Date of Award
Master of Science in Systems Engineering
Department of Operational Sciences
Michael E. Miller, PhD
Aircrew fatigue in flight operations is a known hazard that has driven the creation of fatigue-reducing regulation and fatigue risk management systems industry wide. In addition, biomathematical models have been created and tested to forecast the effectiveness of aircrew under conditions of time-zone shifts and long duty days. However, limited operational studies exist to validate these models or to help understand how individual factors can affect them. Operational studies have a variety of limitations that make gathering typical data regarding fatigue or sleep difficult. This research takes systems requirement analysis approach to design a study that measures effects of circadian disruption on USAF C-17 Aircrew effectiveness. This study could then aid in understanding the effectiveness of fatigue-related regulation and fatigue risk management systems used in Air Force Mobility operations. The current research develops requirements of such a study through analysis of existing research as well as through a small-scale study to identify limiting factors for conducting such a study in an operational mobility squadron. The research further suggests additional research to explore the inclusion of fatigue monitoring into the Air Force Safety System, particularly for Air Force Mobility Operations.
DTIC Accession Number

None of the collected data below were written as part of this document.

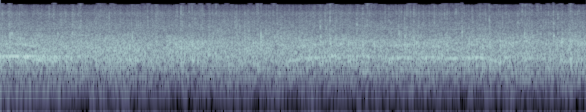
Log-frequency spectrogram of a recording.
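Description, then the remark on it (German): Steady audience applause for illustrations fills the whole stretch, a dense, even patter of many hands clapping at moderate volume with no talking over it. “Ich darf gerne Applaus geben unseren wunderschönen Illustration.”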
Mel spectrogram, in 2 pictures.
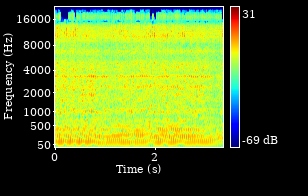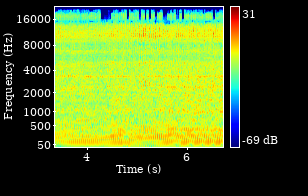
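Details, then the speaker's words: Toro Recycler mower, Kohler XT675 6.75 engine, just after rusty flywheel brake cleaning and fouled plug cleaned: steady drone with slightly uneven beat and occasional stumbles, light muffler smoke; owner blames months-old gas. Rough running. "Sounds not as smooth as I'm used to, but it's probably due to the ass gas that's been in there for months. So we can just burn that off."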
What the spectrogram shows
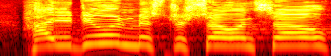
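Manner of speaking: play-acted, full, loud, very high-pitched booming giant voice. Speaker mimicking doctors and nurses checking a neighbouring patient at 3 a.m.: full, loud voice. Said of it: "talk in a full, giant, loud voice".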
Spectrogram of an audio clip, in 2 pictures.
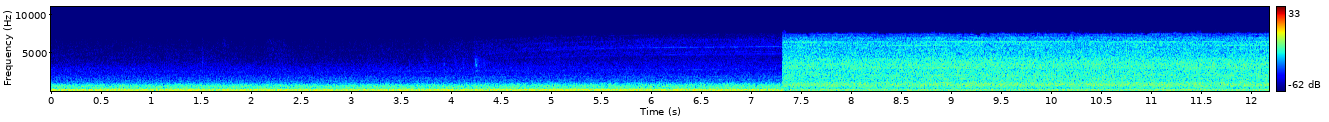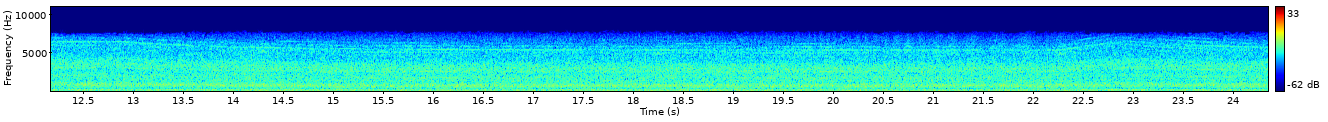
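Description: A simulated airliner jet engine hums while taxiing in a flight simulator game, a steady, even whine and rumble that jumps louder about seven seconds in and then holds level and close, with no speech.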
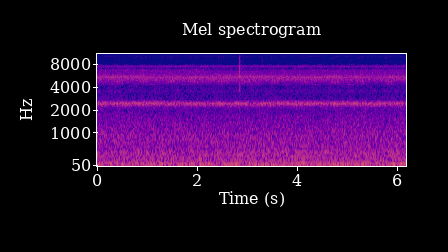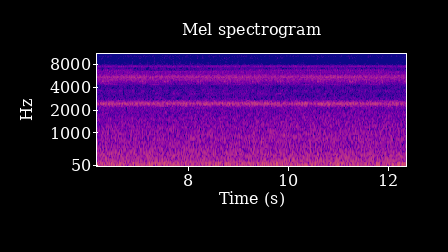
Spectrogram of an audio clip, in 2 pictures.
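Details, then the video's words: Cicadas in Omaha singing loudly on a summer night, forming an even, sustained high-pitched whine with several stacked tones. A single sharp click sounds near three seconds. "Cicada Sounds for Sleep"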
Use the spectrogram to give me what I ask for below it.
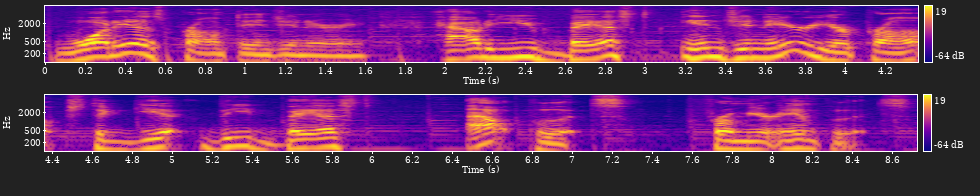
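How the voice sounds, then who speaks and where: A man's voice: mid-range voice, lively intonation, takes it slowly, soft background music. A man with an Appalachian hillbilly accent talking casually and folksily to viewers as a channel host, explaining things directly.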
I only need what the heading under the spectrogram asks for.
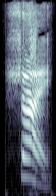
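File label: "shai4" Mandarin Chinese, falling tone; chinese-voice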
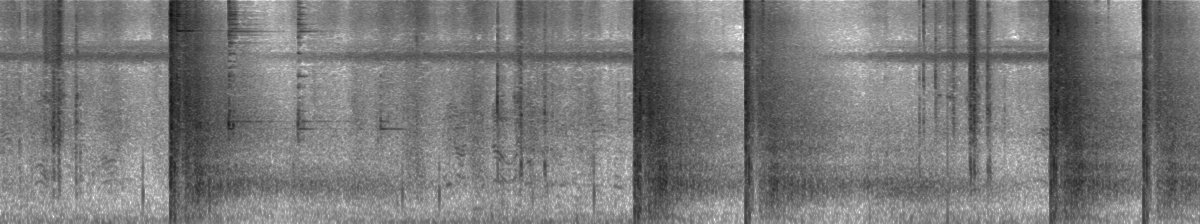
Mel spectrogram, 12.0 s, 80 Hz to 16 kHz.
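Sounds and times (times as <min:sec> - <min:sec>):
shotgun shots with echo: 0:01.7 - 0:02.9, 0:06.3 - 0:09.1, 0:10.5 - 0:12.0.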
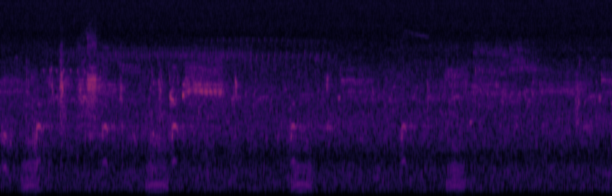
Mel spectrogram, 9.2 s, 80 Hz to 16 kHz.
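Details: Geese at the Decorah eagle nest, 14 April 2024, while the sixth gosling hatches. Rough, buzzy honks come roughly every two seconds, four in all, over faint chirps and a constant low hiss.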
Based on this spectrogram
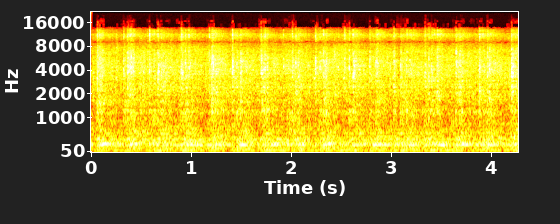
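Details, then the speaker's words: V8 in Conqueror chassis, first fire-up on open headers, no radiator fitted so run briefly: loud raw rumble at fast idle, steady firing, no misses or knocks; healthy. "Sounds like a motor. Sounds like a motor. All right, she's alive."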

Mecham, Jonathan F., "Requirements Analysis and Architecture for an Operational Study of Fatigue in USAF Mobility Aircrew" (2021). Theses and Dissertations. 5099.